(Nov. 29) - Every once in a while, something will appear in the night sky that will attract the attention of even those who normally don't bother looking up. It's likely to be that way on Monday evening, Dec. 1.
A slender crescent moon, just 15-percent illuminated, will appear in very close proximity to the two brightest planets in our sky, Venus and Jupiter.
Also on Monday evening, you may be able to see the full globe of the moon, its darkened portion glowing with a bluish-gray hue interposed between the sunlit crescent and not much darker sky.

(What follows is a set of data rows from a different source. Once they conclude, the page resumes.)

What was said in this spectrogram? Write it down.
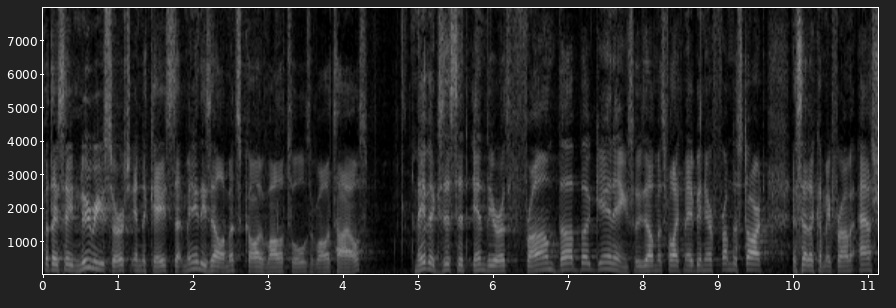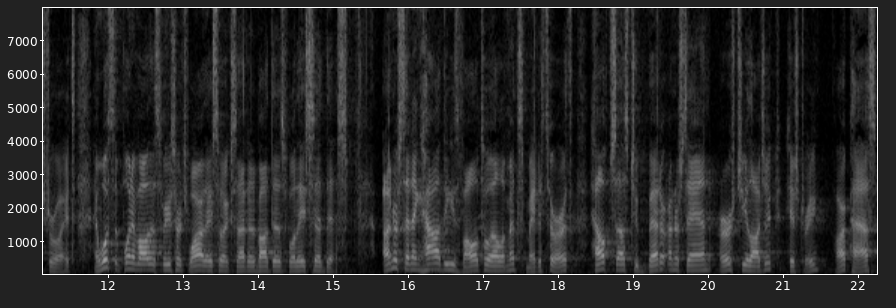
But they say new research indicates that many of these elements, called volatiles or volatiles, may have existed in the earth from the beginning. So these elements for life may have been here from the start instead of coming from asteroids. And what's the point of all this research? Why are they so excited about this? Well, they said this. Understanding how these volatile elements made it to Earth helps us to better understand Earth's geologic history, our past,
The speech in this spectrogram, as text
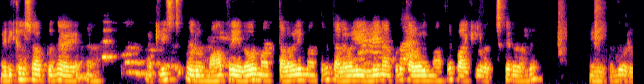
மெடிக்கல் ஷாப் வந்து அட்லீஸ்ட் ஒரு மாத்திரை ஏதோ ஒரு மாத் தலைவலி மாத்திரை, தலைவலி இல்லைன்னா கூட தலைவலி மாத்திரை பாக்கெட்ல வச்சுக்கிறது வந்து எங்களுக்கு வந்து ஒரு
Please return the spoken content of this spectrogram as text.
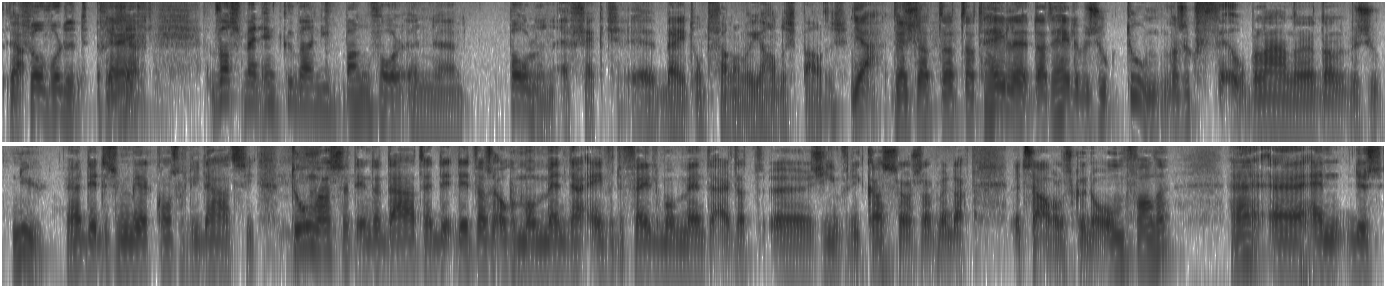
ja. zo wordt het gezegd. Ja, ja. Was men in Cuba niet bang voor een Polen-effect uh, bij het ontvangen van Johannes Paulus. Ja, dus dat, dat, dat, hele, dat hele bezoek toen was ook veel beladener dan het bezoek nu. dit is meer consolidatie. Toen was het inderdaad, dit, dit, was ook een moment naar een van de vele momenten uit dat uh, regime van die Castro's, dat men dacht, het zou wel eens kunnen omvallen. Uh, en dus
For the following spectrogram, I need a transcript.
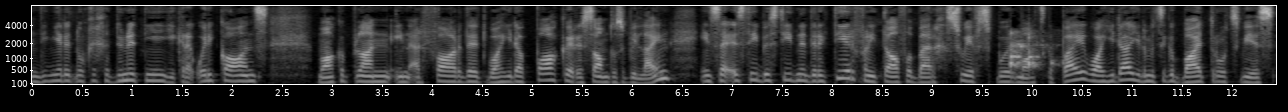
Indien jy dit nog nie gedoen het nie, jy kry ooit die kans, maak 'n plan en ervaar dit. Wahida Parker is saam met ons op die lyn en sy is die bestuurende direkteur van die Tafel Tafelberg Sweefspoormaatskappy. Wahida, julle moet seker baie trots wees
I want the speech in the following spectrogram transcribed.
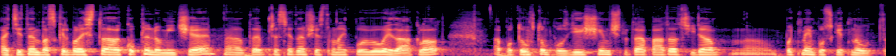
ať si ten basketbalista kopne do míče, to je přesně ten všestranný pohybový základ. A potom v tom pozdějším, čtvrtá, pátá třída, pojďme jim poskytnout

This vision is sometimes called "the old moon in the young moon's arms." Leonardo da Vinci (1452-1519) was the first to recognize it as what we now call "earthshine."
Sunlight is responsible for the slender crescent, yet the remainder of the moon appears to shine with a dim blush-gray tone. That part is not receiving sunlight, but shines by virtue of reflected earthlight: the nearly full Earth illuminating the otherwise dark lunar landscape. So earthshine is really sunlight which is reflected off Earth to the moon and then reflected back to Earth.
As beautiful as the view of Venus, Jupiter and the moon will be from North America, an even more spectacular sight awaits those living in parts of Western Europe where the moon will pass in front of Venus.
Astronomers refer to this phenomenon as an "occultation," taken from the Latin word occultare, which means "to conceal." This eye-catching sight will be visible in complete darkness across much of Eastern Europe. Farther west, Venus will disappear behind the dark part of the moon either during evening twilight or just before the Sun sets. When Venus emerges, it will look like a brightening jewel on the slender lunar crescent. For virtually all of Europe, the Sun will have set by then, the exception being southern Portugal (including Lisbon).
Such favorable circumstances are quite rare for any given location. For example, the last time London was treated to such a favorably placed Venus occultation such was back on October 7, 1961. And after 2008, there will not be another similarly favorable Venus occultation for the United Kingdom until January 10, 2032. So be sure to make the most of this upcoming opportunity. More detailed information, including maps of the occultation zone, as well as times for dozens of European cities, are here.